HOLYROOD bosses have paid out more than £7000 in compensation for cars which have been damaged by pop-up security barriers at the Scottish Parliament’s underground car park.
The parliament said there had been five separate incidents when the barrier system – installed at a cost of £250,000 – had caused damage to vehicles. And other problems with the barriers mean they have been out of action almost one day in ten this year.
The parliament has now terminated the contract of the maintenance firm which was responsible for the barriers and appointed another company.
Tory MSP Liz Smith, herself a victim of the malfunctioning barriers, today called for assurances the system was now working properly.
Two years ago, her Ford Focus was left with two demolished front panels, a broken gearbox and damaged brakes after a barrier came up as she drove in.
Ms Smith, below, a former teacher at George Watson’s College and a former member of the Scottish Ladies Cricket team, said: “It was very frightening, but I was lucky. Had I accelerated a bit more quickly, it would have come up underneath me which would have potentially been much more serious.
“It was a pretty heavy impact and it knocked out the electrics, which meant I had to get out through the window, which fortunately was open. It’s just as well I’m a bit more athletic than some people might be.”
She said Holyrood staff had responded well and her car had been fully repaired by the parliament, but there had been similar incidents with other cars in the subsequent weeks and months. She said: “I know staff were frustrated that changes had supposedly been made, but the problem was still happening. I think we would all like an assurance it is now working properly.”
The pop-up barriers were installed at the car park entrance in Holyrood Road as part of a traffic light, swipe-card system to control access. At the time, car park users were issued with an eight-page guide on how to use the system.
In response to a Freedom of Information request, the parliament revealed there had been 49 faults associated with the failure of the barrier since 2010. These ranged from electrical and mechanical faults to issues with the intercom unit, card reader problems, water ingress and “vehicle impact”.
It said water ingress issues had been rectified by the contractor at no cost to the parliament. But the parliament said it had spent £11,004 on reactive repairs since the system was installed in 2008.
“There have been five reported incidents where a failure of the barrier system resulted in damage to a vehicle. In total £7,088 has been paid in compensation since 2008.”
The parliament said problems with the barriers had resulted in them being operational only 92 per cent of the time this year.
And the £4000 a year contract for maintenance of the system with Surrey-based Allen Fencing had been terminated early. The initial contract was due to end in February next year, but could have run until 2018 with annual extensions.

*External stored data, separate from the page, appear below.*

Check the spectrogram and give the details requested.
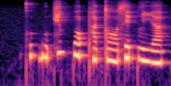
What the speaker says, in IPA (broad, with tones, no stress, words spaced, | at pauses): kʰu˨˩k̚bu˨˩ʔt͡ɕo˥˩k̚ pɔ˦˥ʔ pʰa˨˩k̚tɔː˩˦se˦˥ʔpli˨˩a̯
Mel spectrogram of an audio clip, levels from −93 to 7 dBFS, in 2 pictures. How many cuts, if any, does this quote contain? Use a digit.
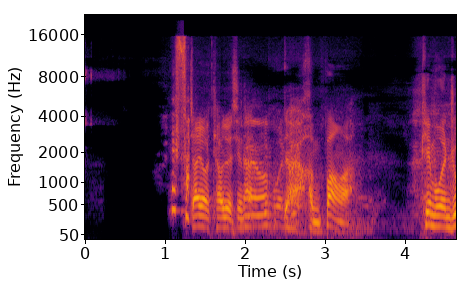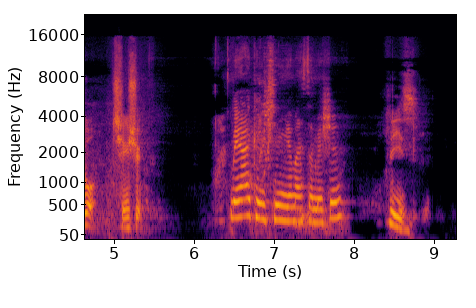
1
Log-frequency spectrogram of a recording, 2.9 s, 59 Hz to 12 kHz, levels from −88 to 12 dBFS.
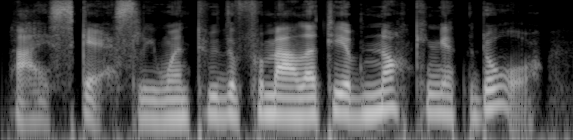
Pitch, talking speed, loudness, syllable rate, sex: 150 Hz, 230 wpm, -20 LUFS, 6.6 syllables/s, female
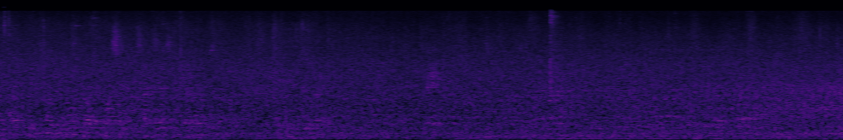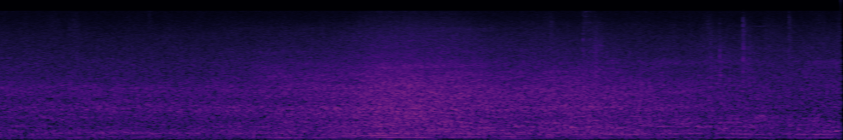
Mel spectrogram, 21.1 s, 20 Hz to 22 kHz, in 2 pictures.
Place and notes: Rue de Béarn, Paris, France - AMB PARIS EVENING RUE DE BÉARN UNDER PORCH MS SCHOEPS MATRICED
This is a recording of the Rue de Béarn during evening under a porch which surrounded the famous 'Place des Vosges' located in the 3th district in Paris. I used Schoeps MS microphones (CMC5 - MK4 - MK8)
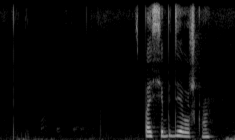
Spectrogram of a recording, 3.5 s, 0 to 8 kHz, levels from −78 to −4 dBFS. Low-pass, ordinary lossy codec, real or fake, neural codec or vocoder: none; none; real; none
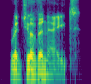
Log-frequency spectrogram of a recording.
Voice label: "rejuvenate", British

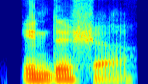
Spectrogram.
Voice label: "indicia", American

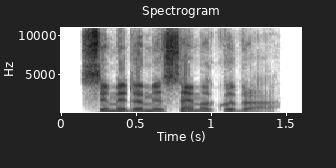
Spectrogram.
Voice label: "semidemisemiquaver", British

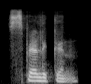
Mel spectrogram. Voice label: "spellican", Indian

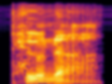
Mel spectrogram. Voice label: "puna", American

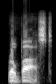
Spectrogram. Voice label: "robust", American

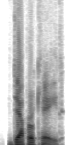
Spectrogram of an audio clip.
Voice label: "deprecate", American

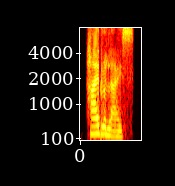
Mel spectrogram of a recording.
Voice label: "hydrolyse", Indian

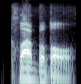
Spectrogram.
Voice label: "clubbable", American

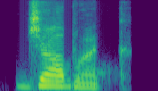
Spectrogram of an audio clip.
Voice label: "jobwork", Indian

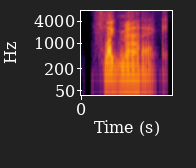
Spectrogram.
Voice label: "phlegmatic", American

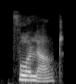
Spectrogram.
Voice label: "fallout", Indian

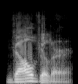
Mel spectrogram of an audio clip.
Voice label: "valvular", American

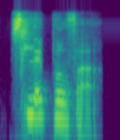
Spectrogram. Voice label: "slipover", Indian

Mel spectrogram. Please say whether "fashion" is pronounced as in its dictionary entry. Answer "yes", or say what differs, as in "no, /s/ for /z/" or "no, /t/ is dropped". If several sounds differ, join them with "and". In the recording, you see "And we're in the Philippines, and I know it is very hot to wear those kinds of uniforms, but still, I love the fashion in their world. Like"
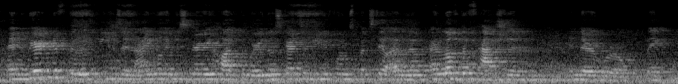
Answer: no, /p/ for /f/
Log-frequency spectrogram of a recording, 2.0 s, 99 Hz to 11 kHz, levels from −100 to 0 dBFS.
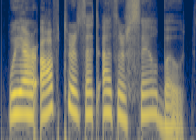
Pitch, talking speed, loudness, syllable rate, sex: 230 Hz, 215 wpm, -19 LUFS, 6.1 syllables/s, female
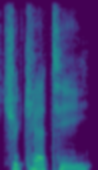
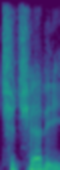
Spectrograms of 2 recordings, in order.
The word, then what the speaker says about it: cicchetti: It's an osteria that serves cicchetti, which are little Italian bites. Not cicchetti. I think I was mispronouncing that too.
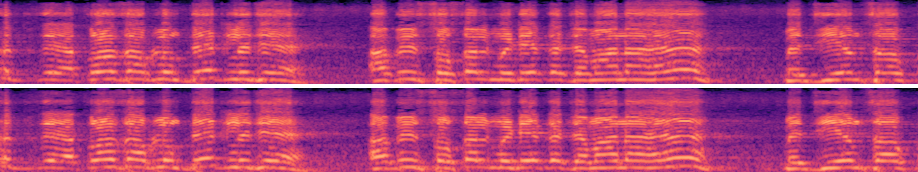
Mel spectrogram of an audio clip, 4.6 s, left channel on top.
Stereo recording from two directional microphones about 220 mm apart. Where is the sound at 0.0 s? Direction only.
55° left (ahead or behind).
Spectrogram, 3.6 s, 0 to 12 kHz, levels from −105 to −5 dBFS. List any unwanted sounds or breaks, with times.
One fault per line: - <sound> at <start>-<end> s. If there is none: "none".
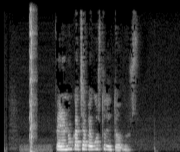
- squeak at 0.6-0.8 s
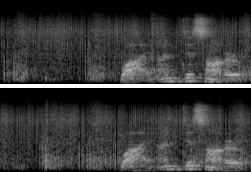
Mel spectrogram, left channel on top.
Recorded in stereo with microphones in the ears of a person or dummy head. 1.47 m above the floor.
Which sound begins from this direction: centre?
A man speaking, at 1.2 s.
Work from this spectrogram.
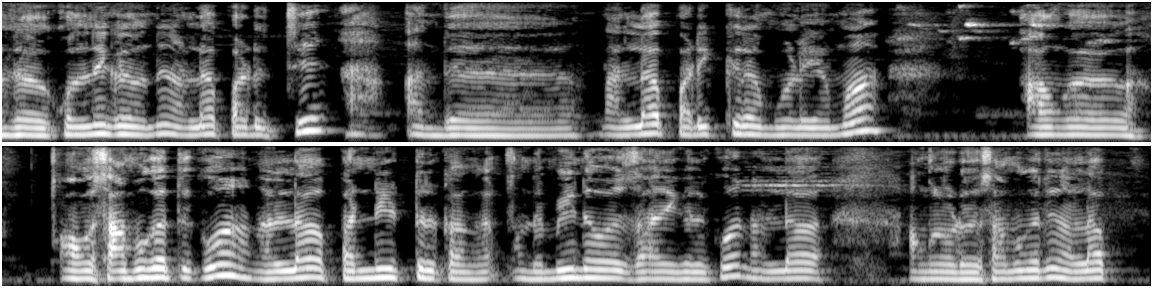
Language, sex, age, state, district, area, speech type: Tamil, male, 18-30, Tamil Nadu, Namakkal, rural, spontaneous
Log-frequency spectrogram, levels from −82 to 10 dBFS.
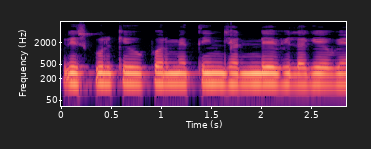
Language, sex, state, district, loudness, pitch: Hindi, male, Jharkhand, Deoghar, -13 LUFS, 140 Hz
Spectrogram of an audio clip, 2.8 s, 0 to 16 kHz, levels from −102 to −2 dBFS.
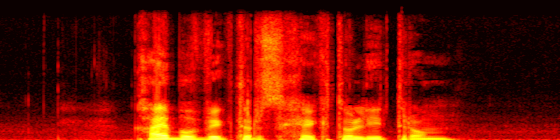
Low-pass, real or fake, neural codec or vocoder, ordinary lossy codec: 14.4 kHz; real; none; AAC, 64 kbps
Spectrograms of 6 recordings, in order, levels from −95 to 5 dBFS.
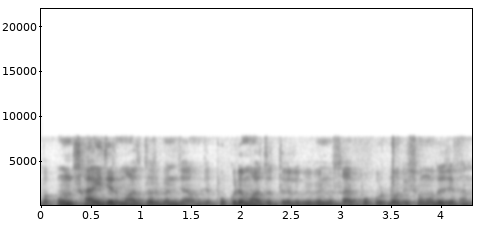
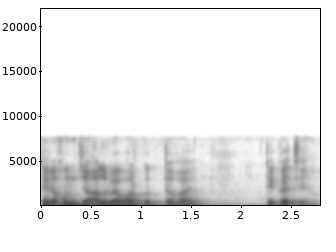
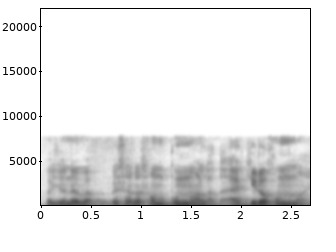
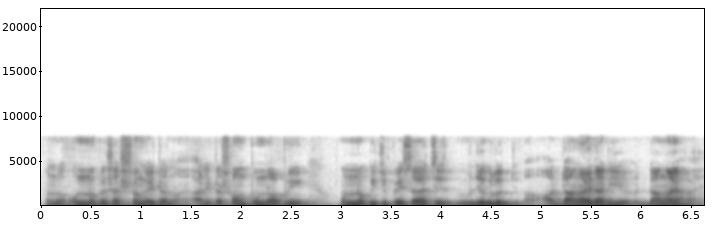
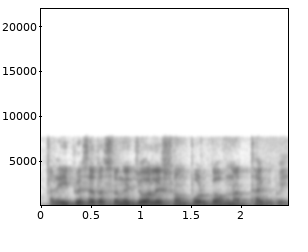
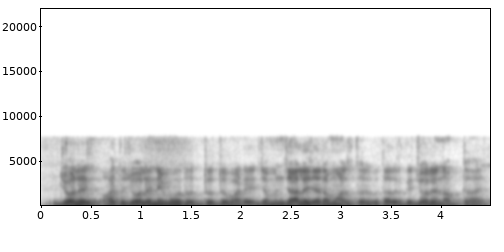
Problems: constant background noise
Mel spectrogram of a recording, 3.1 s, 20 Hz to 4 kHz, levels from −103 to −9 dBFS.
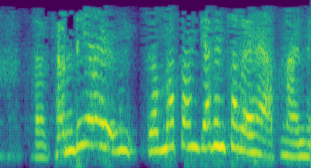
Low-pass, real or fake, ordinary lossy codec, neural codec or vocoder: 3.6 kHz; fake; MP3, 16 kbps; codec, 16 kHz, 1.1 kbps, Voila-Tokenizer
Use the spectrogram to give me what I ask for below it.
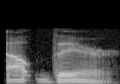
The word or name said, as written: out-there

Responsibility for the barrier has now been transferred to Mitie, which already provides maintenance for other parts of the parliament campus.
A Holyrood source said Mitie would be adopting a “more hands on” maintenance regime.